lol My ol' Core 2 Duo laptop used to overheat... Problem was ASUS thought it would be a good idea to hook up a hot running Core 2 Duo @ 2.6Ghz and a hot running AMD Radeon 4650M card to a single tiny heatsink...
So I cut a big hole out of the cooling intake at the bottom and installed a metal grill
I still use a high-end undercooler and some side fans. The power brick also has ventilation holes drilled in the top
I quite often compile up Gentoo packages for hours on end and the thing doesn't break a sweat now... Plus gaming doesn't lock up the machine anymore
I also use the phc-intel patch which is amazing - it drops >5 watts off my power draw at any CPU load (it works by undervolting your CPU). Not so good for Intel CPUs after the Core 2 Duo though I believe (although it is being worked on for Sandybridge I believe)...
AMD powermanagement in the 3.11 kernel works very well
- so I now use the radeon
OSS kernel driver. If you have dual GPU's (I don't) you probably want to look into hybrid solutions to disable the discrete AMD card when you aren't using it. Would be a nightmare to setup if using the Catalyst driver though I guess.
I use a cpupower
daemon to limit the maximum frequency for my CPU as the ACPI temperature of it rises above setpoints. Effectively this is artificial thermal throttling.
The thermal shutdown temperature for mobile CPU's is often around +100C. They will operate up to this temperature - but not very happily and in my case (with the shared heatsink) the GPU will overheat as well in a kind of "thermal runaway"... GPU and CPU chips age faster when you run them hot or overclock them - wearing out much sooner than they otherwise would.
I guess most of this is less relevant on a modern Haswell-based laptop. I did upgrade a Desktop PC for a friend recently. The low power variant of the Core i5 (@2.6Ghz) was idling at 26C on the stock cooler.

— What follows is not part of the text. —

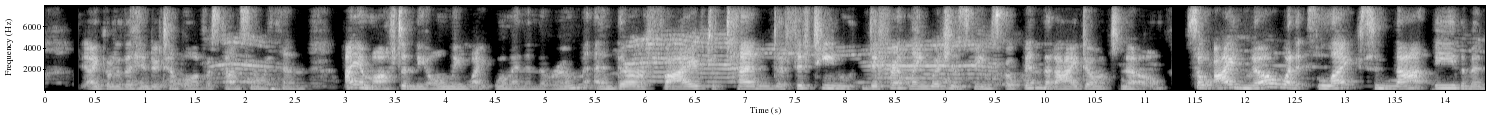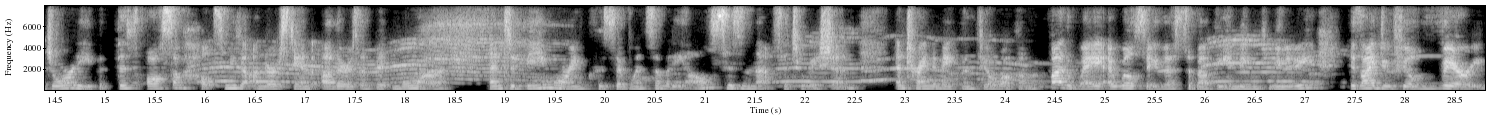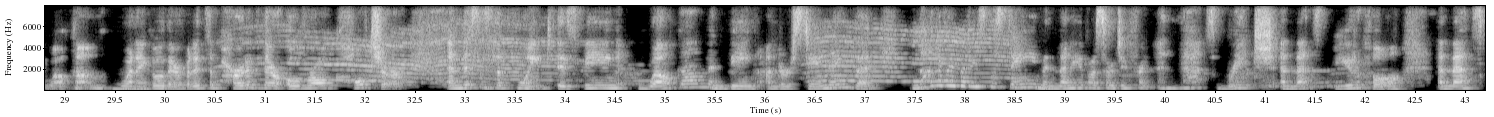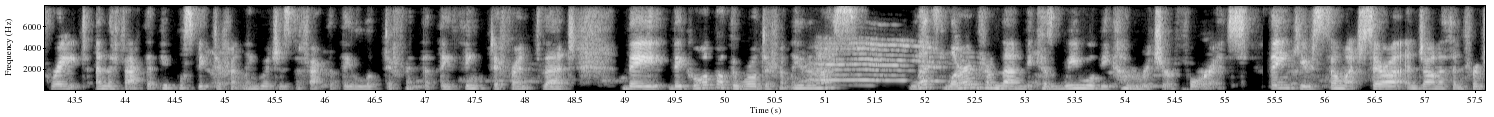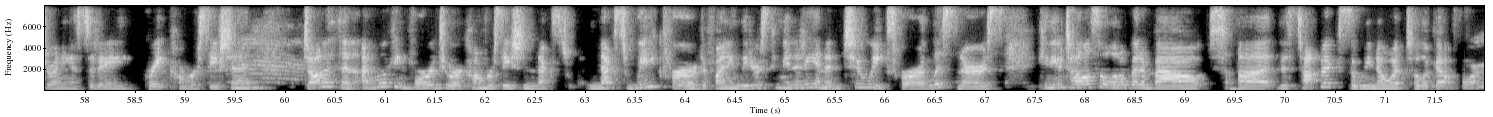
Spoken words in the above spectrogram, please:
I go to the Hindu temple of Wisconsin with him. I am often the only white woman in the room, and there are five to 10 to 15 different languages being spoken that I don't know. So I know what it's like to not be the majority, but this also helps me to understand others a bit more and to be more inclusive when somebody else is in that situation and trying to make them feel welcome. By the way, I will say this about the Indian community is I do feel very welcome when I mm-hmm. go there, but it's a part of their overall culture. And this is the point is being welcome and being understanding that not everybody's the same and many of us are different and that's rich and that's beautiful and that's great. And the fact that people speak different languages, the fact that they look different, that they think different, that they, they go about the world differently than us. Let's learn from them because we will become richer for it. Thank you so much, Sarah and Jonathan, for joining us today. Great conversation. Jonathan, I'm looking forward to our conversation next next week for our defining leaders community, and in two weeks for our listeners. Can you tell us a little bit about uh, this topic so we know what to look out for?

There's also some nice bedroom reading on power management @ TLP